The Minister for Justice and Equality, Deputy Fitzgerald, made the announcement on foot of relevant IT systems being put in place by the Courts Service, as required to implement the Fines Act. I very much welcome that measure and I know that other colleagues will join me in doing so. If time permits, I ask the Leader to arrange for a debate on penal reform. This Government's record on penal reform has been strong, although it may have been generally overlooked. We have seen important and humane initiatives such as the closure of St. Patrick's Institution for young offenders, which we all welcomed before the Christmas recess. In addition, the ending of the process of slopping out in Mountjoy Prison and elsewhere has been proceeding quietly across the prison system but with little public awareness of it. If time permits at some point during the lifetime of this Seanad, I would like us to have a debate on the progress made in penal reform, as well as on the other relevant steps that need to be taken. These include, in particular, the recommendations by the report of the justice committee on penal reform which was published some years ago.
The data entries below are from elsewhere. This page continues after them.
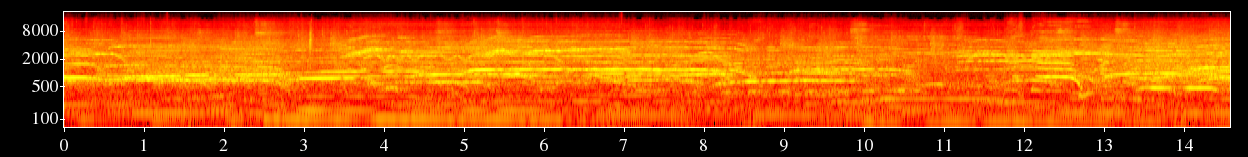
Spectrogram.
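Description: An arena crowd at a mixed martial arts event cheers and whoops steadily as a fighter walks to the Octagon, with a dense, continuous roar of voices and bright music-like tones over the top.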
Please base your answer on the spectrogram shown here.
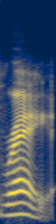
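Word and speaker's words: Rhea: Oh, Ria is apparently pronounced Ray.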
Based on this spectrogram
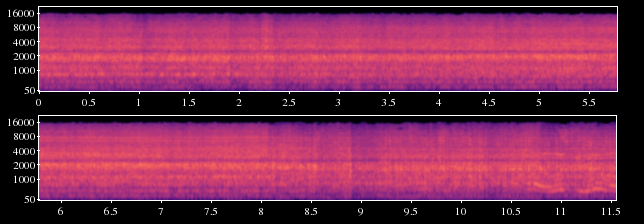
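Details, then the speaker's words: Homemade bandsaw built from a scrapped portable lumber-mill saw, new thick-walled bearing, running on a small battery: steady, smooth whir of even pitch, no knocking or grinding; normal running. "of course this runs on a much higher voltage than that little battery so it'll have a lot more power but even on that man that thing runs great man that is sounding way better than I've ever heard of"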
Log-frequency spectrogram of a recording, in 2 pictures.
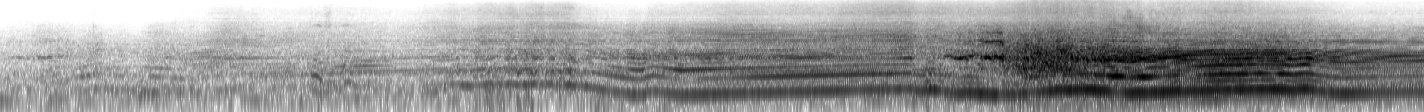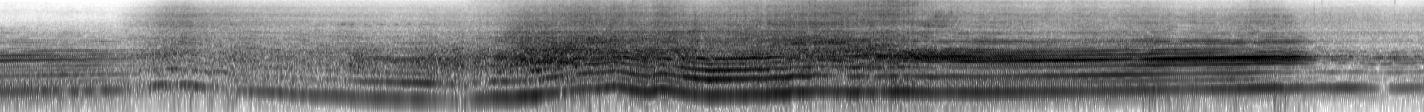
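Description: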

I commend the child care initiative being taken by the Labour Party, including the announcement of a proposed policy to make child care more affordable for parents. It seeks to place a cap on the hourly rate which people pay for child care. Deputy Ciara Conway was on the radio this morning talking about this matter which is also reported in today's newspapers. Child care is a major cost for so many parents, particularly in Dublin where we see crèches and after-school facilities charging high amounts. Clearly this is a real burden for working parents, so I ask the Leader for a debate on that matter if time permits.
I also wish to note the publication this week of Standing up for Working People, Labour's plan for fairness and decency at work. One aspect of this plan covers the policy that those engaged in freelance work, such as freelance journalists or actors, should be entitled to engage in collective bargaining. I hope we will be able to address that matter in Private Members' time in the near future.